• _Exercise instructions_
As you reproduce every line below, keep it exactly as written and leave out the images.

**** Data provided

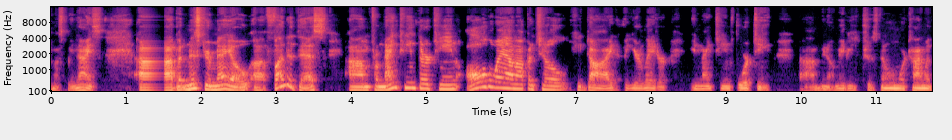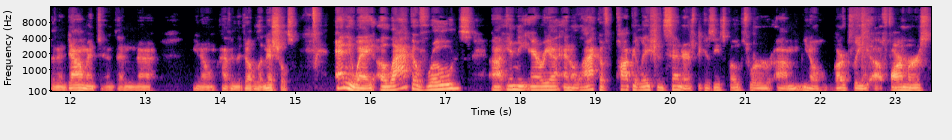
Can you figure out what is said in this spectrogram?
must be nice. Uh, but Mr. Mayo uh, funded this um, from 1913 all the way on up until he died a year later in 1914. Um, you know, maybe should spend a little more time with an endowment and then uh, you know, having the double initials. Anyway, a lack of roads uh, in the area and a lack of population centers because these folks were, um, you know, largely uh, farmers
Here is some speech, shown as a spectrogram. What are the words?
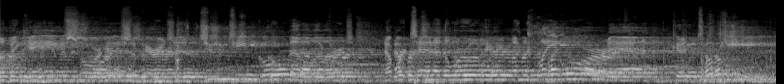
Olympic Games for his appearances. Two team gold medal efforts. Number 10 in the world here, McLain Ward and Kentucky.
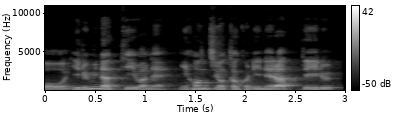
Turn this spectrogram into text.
こうイルミナティはね日本人を特に狙っている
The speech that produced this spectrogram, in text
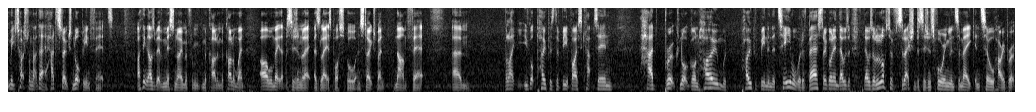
you touched on that there. Had Stokes not been fit, I think that was a bit of a misnomer from McCullum. McCullum went, "Oh, we'll make that decision late, as late as possible," and Stokes went, "No, nah, I'm fit." Um, but like, you've got Pope as the vice captain. Had Brook not gone home, would Pope have been in the team, or would have Bairstow gone in? There was a, there was a lot of selection decisions for England to make until Harry Brook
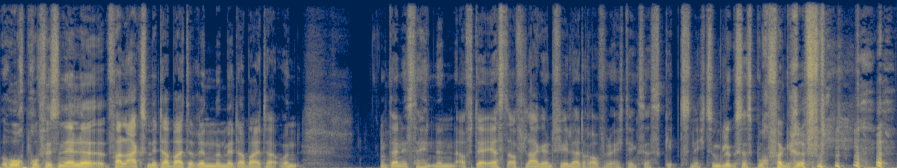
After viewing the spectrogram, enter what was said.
Hochprofessionelle Verlagsmitarbeiterinnen und Mitarbeiter und und dann ist da hinten auf der Erstauflage ein Fehler drauf. Oder ich denke, das gibt's nicht. Zum Glück ist das Buch vergriffen.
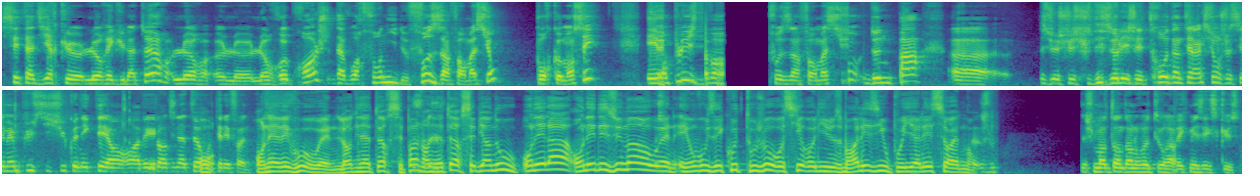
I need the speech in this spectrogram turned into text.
C'est-à-dire que le régulateur leur, leur reproche d'avoir fourni de fausses informations, pour commencer, et en plus d'avoir fausses informations, de ne pas euh, je, je, suis désolé, j'ai trop d'interactions. Je sais même plus si je suis connecté avec l'ordinateur ou le téléphone. On est avec vous, Owen. L'ordinateur, c'est pas un ordinateur, c'est bien nous. On est là, on est des humains, Owen, et on vous écoute toujours aussi religieusement. Allez-y, vous pouvez y aller sereinement. Je, m'entends dans le retour avec mes excuses.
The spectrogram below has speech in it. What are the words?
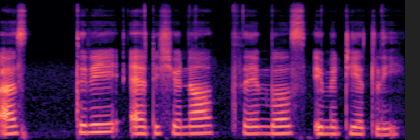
us three additional thimbles immediately.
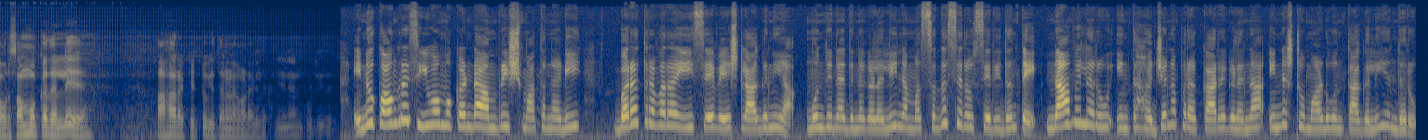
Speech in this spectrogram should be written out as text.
ಅವ್ರ ಸಮ್ಮುಖದಲ್ಲಿ ಆಹಾರ ಕಿಟ್ಟು ವಿತರಣೆ ಮಾಡಲಿ ಇನ್ನು ಕಾಂಗ್ರೆಸ್ ಯುವ ಮುಖಂಡ ಅಂಬರೀಶ್ ಮಾತನಾಡಿ ಭರತ್ ರವರ ಈ ಸೇವೆ ಶ್ಲಾಘನೀಯ. ಮುಂದಿನ ದಿನಗಳಲ್ಲಿ ನಮ್ಮ ಸದಸ್ಯರು ಸೇರಿದಂತೆ ನಾವೆಲ್ಲರೂ ಇಂತಹ ಜನಪರ ಕಾರ್ಯಗಳನ್ನು ಇನ್ನಷ್ಟು ಮಾಡುವಂತಾಗಲಿ ಎಂದರು.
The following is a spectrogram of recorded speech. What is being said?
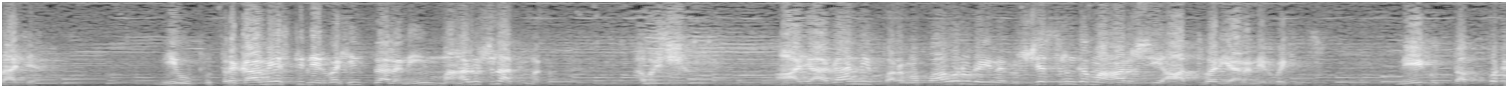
రాజా నీవు పుత్రకామేష్టి నిర్వహించాలని మహర్షుల అభిమతం. అవశ్యం. ఆ యాగాన్ని పరమపావనుడైన ఋష్యశృంగ మహర్షి ఆధ్వర్యాన నిర్వహించు నీకు తప్పక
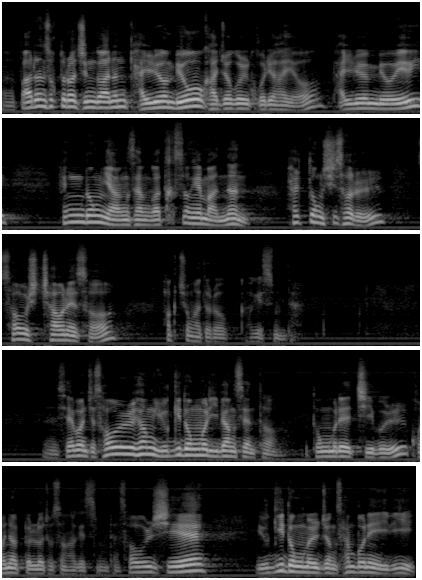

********

• _Answer area_
Can you figure out what is said in this spectrogram?
must be nice. Uh, but Mr. Mayo uh, funded this um, from 1913 all the way on up until he died a year later in 1914. Um, you know, maybe should spend a little more time with an endowment and then uh, you know, having the double initials. Anyway, a lack of roads uh, in the area and a lack of population centers because these folks were, um, you know, largely uh, farmers
Here is some speech, shown as a spectrogram. What are the words?
Olympic Games for his appearances. Two team gold medal efforts. Number 10 in the world here, McLain Ward and Kentucky.
Turn this spectrogram into text.
こうイルミナティはね日本人を特に狙っている
The speech that produced this spectrogram, in text
you touched on that there. Had Stokes not been fit, I think that was a bit of a misnomer from McCullum. McCullum went, "Oh, we'll make that decision late, as late as possible," and Stokes went, "No, nah, I'm fit." Um, but like, you've got Pope as the vice captain. Had Brook not gone home, would Pope have been in the team, or would have Bairstow gone in? There was a, there was a lot of selection decisions for England to make until Harry Brook
After viewing the spectrogram, enter what was said.
Hochprofessionelle Verlagsmitarbeiterinnen und Mitarbeiter und und dann ist da hinten auf der Erstauflage ein Fehler drauf. Oder ich denke, das gibt's nicht. Zum Glück ist das Buch vergriffen.
I need the speech in this spectrogram turned into text.
C'est-à-dire que le régulateur leur, leur reproche d'avoir fourni de fausses informations, pour commencer, et en plus d'avoir fausses informations, de ne pas euh, je, je, suis désolé, j'ai trop d'interactions. Je sais même plus si je suis connecté avec l'ordinateur ou le téléphone. On est avec vous, Owen. L'ordinateur, c'est pas un ordinateur, c'est bien nous. On est là, on est des humains, Owen, et on vous écoute toujours aussi religieusement. Allez-y, vous pouvez y aller sereinement. Je, m'entends dans le retour avec mes excuses.
The spectrogram below has speech in it. What are the words?
us three additional thimbles immediately.
Speech in this spectrogram should be written out as text.
ಅವ್ರ ಸಮ್ಮುಖದಲ್ಲಿ ಆಹಾರ ಕಿಟ್ಟು ವಿತರಣೆ ಮಾಡಲಿ ಇನ್ನು ಕಾಂಗ್ರೆಸ್ ಯುವ ಮುಖಂಡ ಅಂಬರೀಶ್ ಮಾತನಾಡಿ ಭರತ್ ರವರ ಈ ಸೇವೆ ಶ್ಲಾಘನೀಯ. ಮುಂದಿನ ದಿನಗಳಲ್ಲಿ ನಮ್ಮ ಸದಸ್ಯರು ಸೇರಿದಂತೆ ನಾವೆಲ್ಲರೂ ಇಂತಹ ಜನಪರ ಕಾರ್ಯಗಳನ್ನು ಇನ್ನಷ್ಟು ಮಾಡುವಂತಾಗಲಿ ಎಂದರು.
The following is a spectrogram of recorded speech. What is being said?
రాజా నీవు పుత్రకామేష్టి నిర్వహించాలని మహర్షుల అభిమతం. అవశ్యం. ఆ యాగాన్ని పరమపావనుడైన ఋష్యశృంగ మహర్షి ఆధ్వర్యాన నిర్వహించు నీకు తప్పక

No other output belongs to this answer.